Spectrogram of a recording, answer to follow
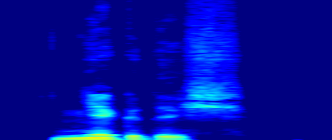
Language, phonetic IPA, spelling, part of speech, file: Polish, [ˈɲɛɡdɨɕ], niegdyś, pronoun, Pl-niegdyś.ogg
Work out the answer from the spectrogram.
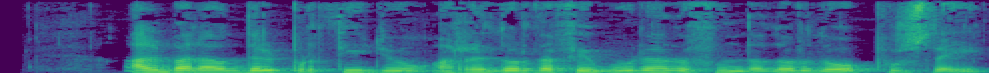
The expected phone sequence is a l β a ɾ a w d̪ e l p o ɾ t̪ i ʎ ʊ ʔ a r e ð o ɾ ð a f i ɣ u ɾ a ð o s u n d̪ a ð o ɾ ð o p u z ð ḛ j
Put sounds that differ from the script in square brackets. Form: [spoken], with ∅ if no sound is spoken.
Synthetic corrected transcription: a l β a ɾ a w d̪ e l p o ɾ t̪ i ʎ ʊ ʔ a r e ð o ɾ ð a f i ɣ u ɾ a ð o [f] u n d̪ a ð o ɾ ð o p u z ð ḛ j

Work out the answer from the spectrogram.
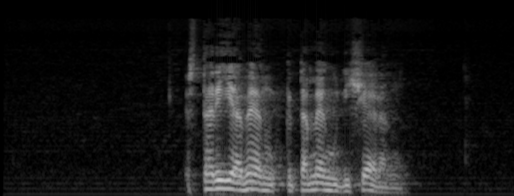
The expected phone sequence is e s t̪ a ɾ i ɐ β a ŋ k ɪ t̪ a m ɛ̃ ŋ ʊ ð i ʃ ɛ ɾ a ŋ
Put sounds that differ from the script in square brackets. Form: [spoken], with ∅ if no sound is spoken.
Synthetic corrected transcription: e s t̪ a ɾ i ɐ β [ɛ] ŋ k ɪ t̪ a m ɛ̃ ŋ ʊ ð i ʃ ɛ ɾ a ŋ

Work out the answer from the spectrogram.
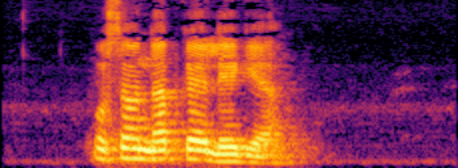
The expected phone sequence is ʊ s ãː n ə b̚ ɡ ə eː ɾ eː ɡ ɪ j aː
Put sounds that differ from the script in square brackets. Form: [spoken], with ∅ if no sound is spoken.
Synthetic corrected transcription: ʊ s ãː n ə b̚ [k] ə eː [l] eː ɡ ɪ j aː

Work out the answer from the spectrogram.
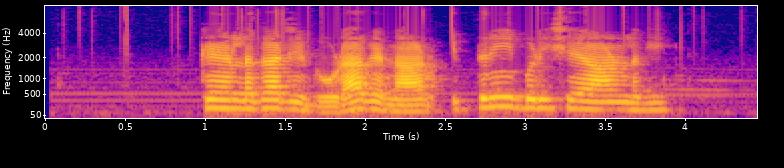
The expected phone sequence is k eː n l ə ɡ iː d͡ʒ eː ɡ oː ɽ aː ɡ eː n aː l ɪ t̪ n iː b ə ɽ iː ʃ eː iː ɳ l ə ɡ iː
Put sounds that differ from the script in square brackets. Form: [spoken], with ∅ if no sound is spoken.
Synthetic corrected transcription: k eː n l ə ɡ [aː] d͡ʒ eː ɡ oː ɽ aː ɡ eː n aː l ɪ t̪ n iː b ə ɽ iː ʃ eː [aː] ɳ l ə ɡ iː

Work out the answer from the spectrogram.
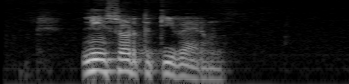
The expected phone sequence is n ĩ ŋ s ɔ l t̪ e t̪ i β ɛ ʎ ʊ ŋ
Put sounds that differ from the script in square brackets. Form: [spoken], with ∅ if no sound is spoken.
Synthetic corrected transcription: n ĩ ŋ s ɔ [ɾ] t̪ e t̪ i β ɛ [ɾ] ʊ ŋ

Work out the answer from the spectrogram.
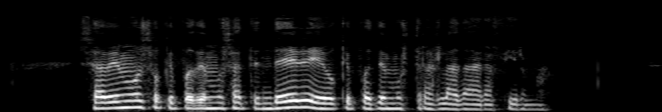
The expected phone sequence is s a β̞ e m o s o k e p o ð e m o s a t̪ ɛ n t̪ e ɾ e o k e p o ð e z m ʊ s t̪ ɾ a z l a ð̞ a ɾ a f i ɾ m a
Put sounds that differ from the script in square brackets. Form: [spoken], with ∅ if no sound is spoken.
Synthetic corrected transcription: s a β̞ e m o s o k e p o ð e m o s a t̪ [e] n [d̪] e ɾ e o k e p o ð e [∅] m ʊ s t̪ ɾ a z l a ð̞ a ɾ a f i ɾ m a

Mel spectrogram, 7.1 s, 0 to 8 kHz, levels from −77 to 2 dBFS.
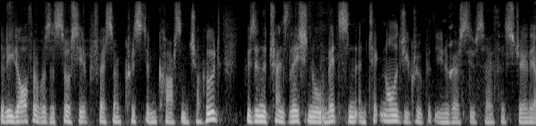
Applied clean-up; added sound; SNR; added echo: neural separator model SepFormer DNS4.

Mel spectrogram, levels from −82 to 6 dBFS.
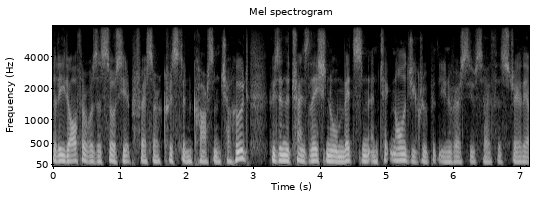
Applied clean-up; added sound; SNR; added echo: none; none; none; none.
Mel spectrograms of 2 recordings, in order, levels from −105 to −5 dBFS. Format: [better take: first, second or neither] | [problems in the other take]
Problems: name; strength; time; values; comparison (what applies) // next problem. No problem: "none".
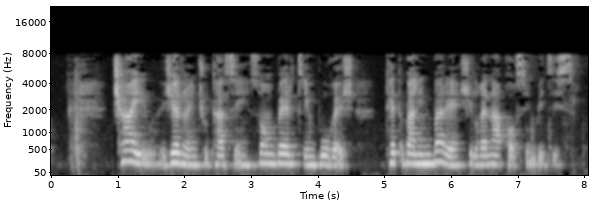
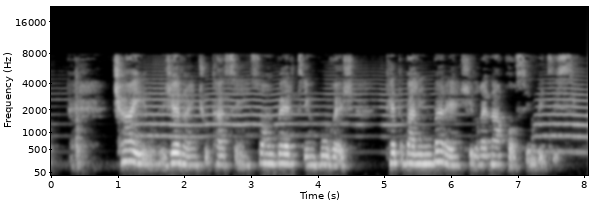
first | noise reduction (classical method WPE with log-MMSE)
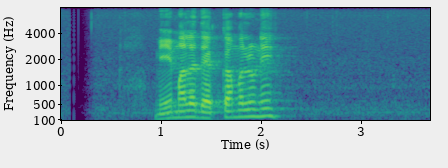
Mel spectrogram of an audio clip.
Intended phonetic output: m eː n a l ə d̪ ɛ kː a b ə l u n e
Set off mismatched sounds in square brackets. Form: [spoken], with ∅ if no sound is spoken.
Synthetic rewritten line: m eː [m] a l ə d̪ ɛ kː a [m] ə l u n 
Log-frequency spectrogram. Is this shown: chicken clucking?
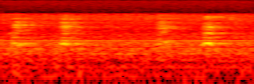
yes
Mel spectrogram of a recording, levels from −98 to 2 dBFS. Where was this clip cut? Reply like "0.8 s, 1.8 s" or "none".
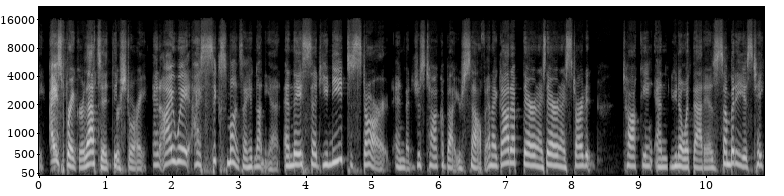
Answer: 1.2 s, 3.4 s, 5.5 s, 7.6 s, 9.4 s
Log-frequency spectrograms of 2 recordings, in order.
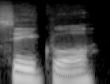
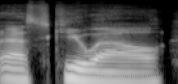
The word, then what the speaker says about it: SQL: And so I make a post that's like SQL is pronounced sequel, not SQL, and I just, made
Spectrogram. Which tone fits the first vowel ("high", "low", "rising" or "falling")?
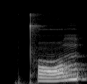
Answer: rising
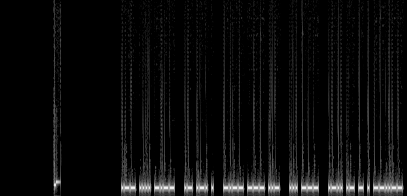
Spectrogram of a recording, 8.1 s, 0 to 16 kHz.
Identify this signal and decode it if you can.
Morse code, heard as a keyed tone, about 40 wpm, 700 Hz. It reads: WHY ARE YOU SO LATE,
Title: Sentences from Top 1000 Words - Review Part 6 - 40wpm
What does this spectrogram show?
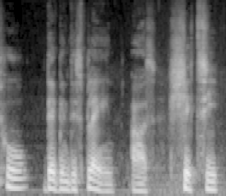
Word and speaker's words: Seti: So he's not Seti or Seti, which is the right pronunciation.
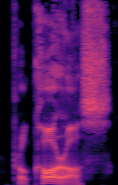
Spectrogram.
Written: Prochoros

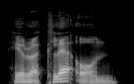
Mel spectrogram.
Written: Herakleon

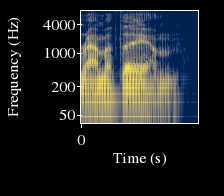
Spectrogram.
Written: Ramathaim

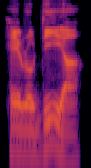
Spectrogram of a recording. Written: Herodia

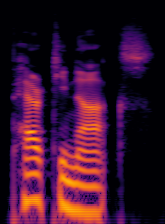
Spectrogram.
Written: Pertinax

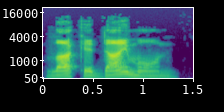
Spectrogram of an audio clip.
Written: Lakedaimon

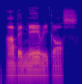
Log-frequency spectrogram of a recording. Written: Abennerigos

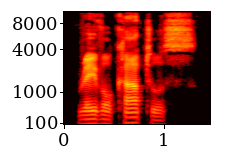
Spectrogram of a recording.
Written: Revocatus

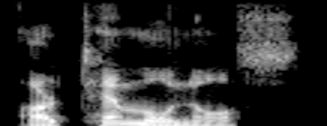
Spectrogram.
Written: Artemonos

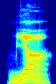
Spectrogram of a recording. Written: Mia

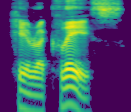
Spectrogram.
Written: Herakles

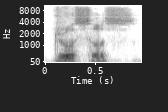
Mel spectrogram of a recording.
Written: Drusus

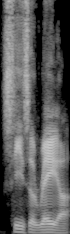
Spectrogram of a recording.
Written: Caesarea

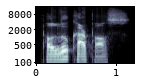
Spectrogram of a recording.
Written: Polykarpos

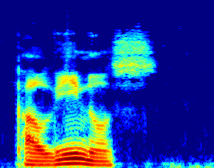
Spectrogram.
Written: Paulinus

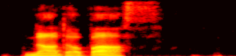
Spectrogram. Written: Nadabath

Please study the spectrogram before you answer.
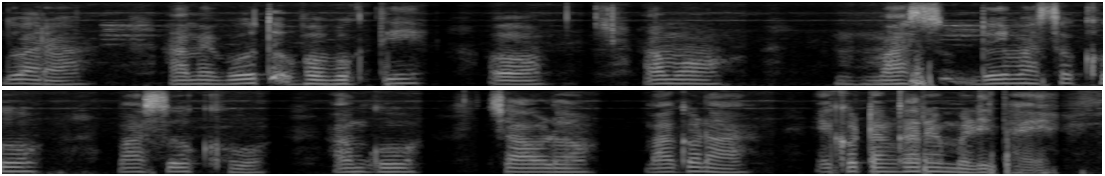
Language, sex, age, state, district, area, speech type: Odia, male, 18-30, Odisha, Koraput, urban, spontaneous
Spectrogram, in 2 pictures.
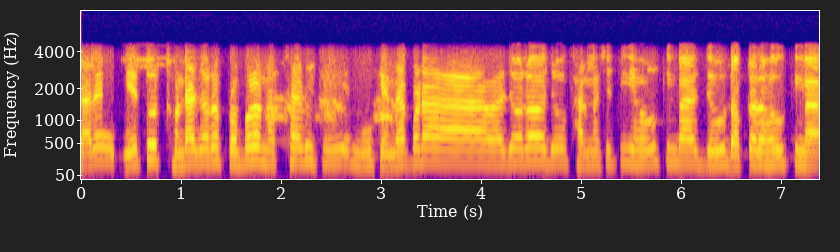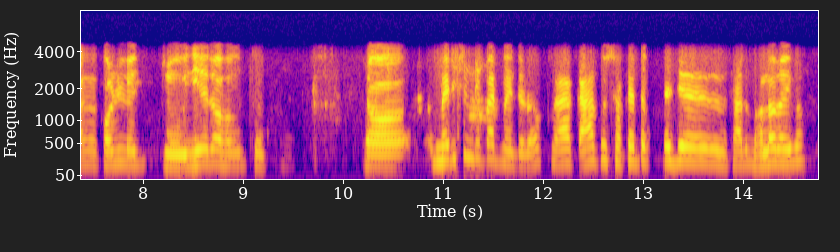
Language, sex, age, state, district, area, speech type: Odia, male, 18-30, Odisha, Kendrapara, urban, conversation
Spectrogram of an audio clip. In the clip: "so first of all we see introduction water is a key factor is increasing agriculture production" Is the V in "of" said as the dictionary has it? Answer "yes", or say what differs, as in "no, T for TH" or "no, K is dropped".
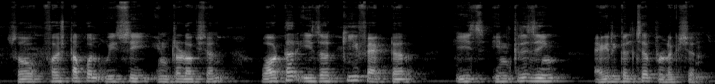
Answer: no, P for V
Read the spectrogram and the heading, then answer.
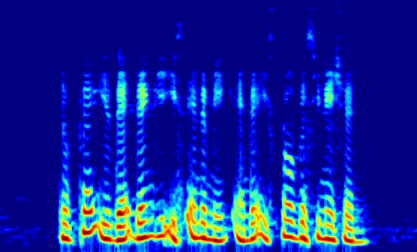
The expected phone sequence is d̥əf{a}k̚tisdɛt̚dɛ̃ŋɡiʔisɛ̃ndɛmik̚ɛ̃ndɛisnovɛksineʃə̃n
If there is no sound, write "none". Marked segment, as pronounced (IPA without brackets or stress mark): ɛ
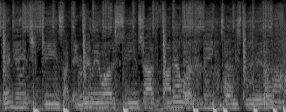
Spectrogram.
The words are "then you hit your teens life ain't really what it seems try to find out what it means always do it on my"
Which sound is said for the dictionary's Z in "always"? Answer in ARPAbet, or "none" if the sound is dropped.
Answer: Z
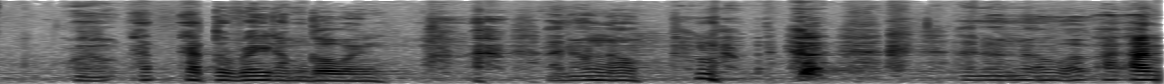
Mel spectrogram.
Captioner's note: laughs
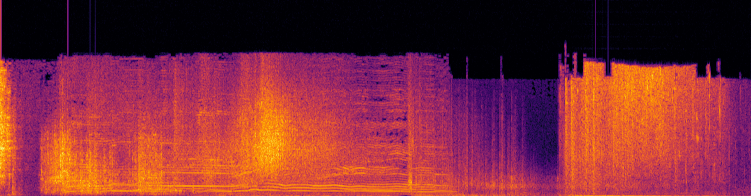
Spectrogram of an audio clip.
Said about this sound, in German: Oh, verdammt. Point Dread ist in tausend Stücke zerbrochen.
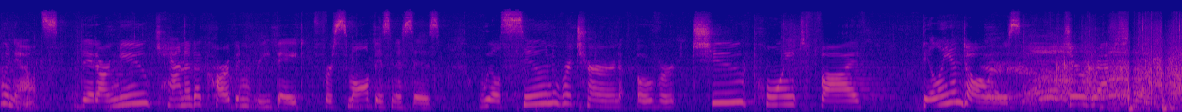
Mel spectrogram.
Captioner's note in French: applaudissements; voix de l'interprète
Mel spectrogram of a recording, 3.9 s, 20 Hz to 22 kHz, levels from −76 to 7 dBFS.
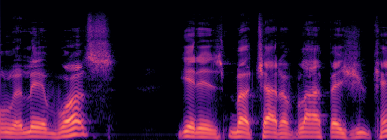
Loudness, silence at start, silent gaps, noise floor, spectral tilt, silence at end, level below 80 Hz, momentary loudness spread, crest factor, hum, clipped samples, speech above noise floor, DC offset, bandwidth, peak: -18 LUFS; 0 s; none; -65 dBFS; -5.5 dB/octave; 0 s; -56 dBFS; 8 LU; 16 dB; none; under 0.1%; 48 dB; under 0.1%; 15 kHz; -4 dBFS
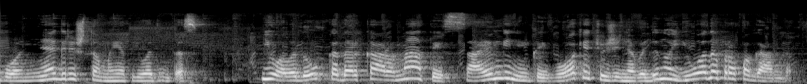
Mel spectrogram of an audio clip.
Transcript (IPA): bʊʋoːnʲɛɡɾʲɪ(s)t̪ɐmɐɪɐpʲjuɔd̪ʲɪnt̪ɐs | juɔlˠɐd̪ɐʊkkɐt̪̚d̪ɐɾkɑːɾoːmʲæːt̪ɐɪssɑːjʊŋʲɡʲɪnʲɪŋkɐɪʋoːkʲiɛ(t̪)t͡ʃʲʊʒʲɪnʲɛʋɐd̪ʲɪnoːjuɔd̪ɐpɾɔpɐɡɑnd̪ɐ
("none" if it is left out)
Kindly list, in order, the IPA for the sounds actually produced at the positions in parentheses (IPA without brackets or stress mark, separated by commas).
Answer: ʃ, none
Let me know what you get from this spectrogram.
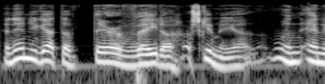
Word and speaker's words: Theravada: Yeah, Theravada.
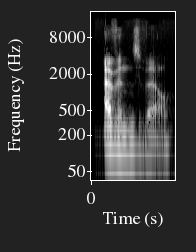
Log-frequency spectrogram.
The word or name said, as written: Evansville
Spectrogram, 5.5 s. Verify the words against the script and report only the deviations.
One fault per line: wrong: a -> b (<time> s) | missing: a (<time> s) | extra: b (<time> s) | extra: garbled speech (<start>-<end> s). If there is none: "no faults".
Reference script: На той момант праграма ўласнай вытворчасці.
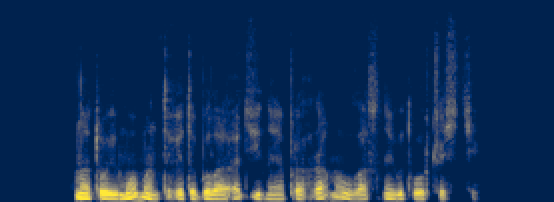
extra: гэта была адзіная (1.8 s)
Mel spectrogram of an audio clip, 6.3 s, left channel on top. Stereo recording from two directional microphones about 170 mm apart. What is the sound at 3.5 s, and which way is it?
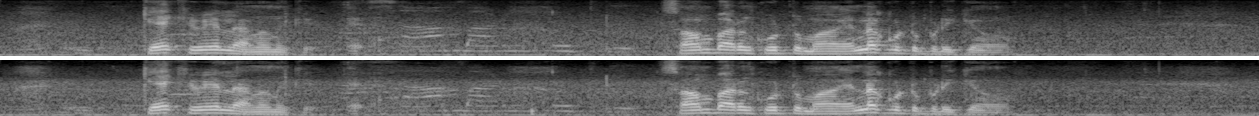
Speech, 15° left (ahead or behind).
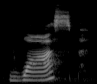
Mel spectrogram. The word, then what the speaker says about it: wasp: echo these words and listen for a vowel sound that they all have in common okay wasp watch wand wasp watch wand what vowel sound do you hear in these words very good i hear ah sound like a short o sound let's look at these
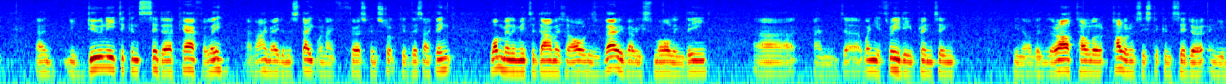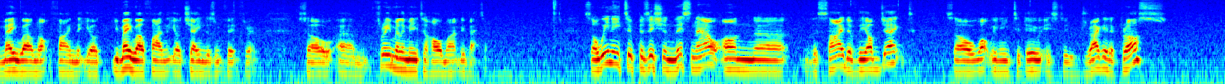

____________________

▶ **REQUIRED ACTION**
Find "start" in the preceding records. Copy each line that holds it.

▶ **RESULT OF THE EXERCISE**
Loudness, silence at start, silent gaps, noise floor, spectral tilt, silence at end, level below 80 Hz, momentary loudness spread, crest factor, hum, clipped samples, speech above noise floor, DC offset, bandwidth, peak: -18 LUFS; 0 s; none; -65 dBFS; -5.5 dB/octave; 0 s; -56 dBFS; 8 LU; 16 dB; none; under 0.1%; 48 dB; under 0.1%; 15 kHz; -4 dBFS
One fault per line: wrong: a -> b (<time> s) | missing: a (<time> s) | extra: b (<time> s) | extra: garbled speech (<start>-<end> s). If there is none: "no faults".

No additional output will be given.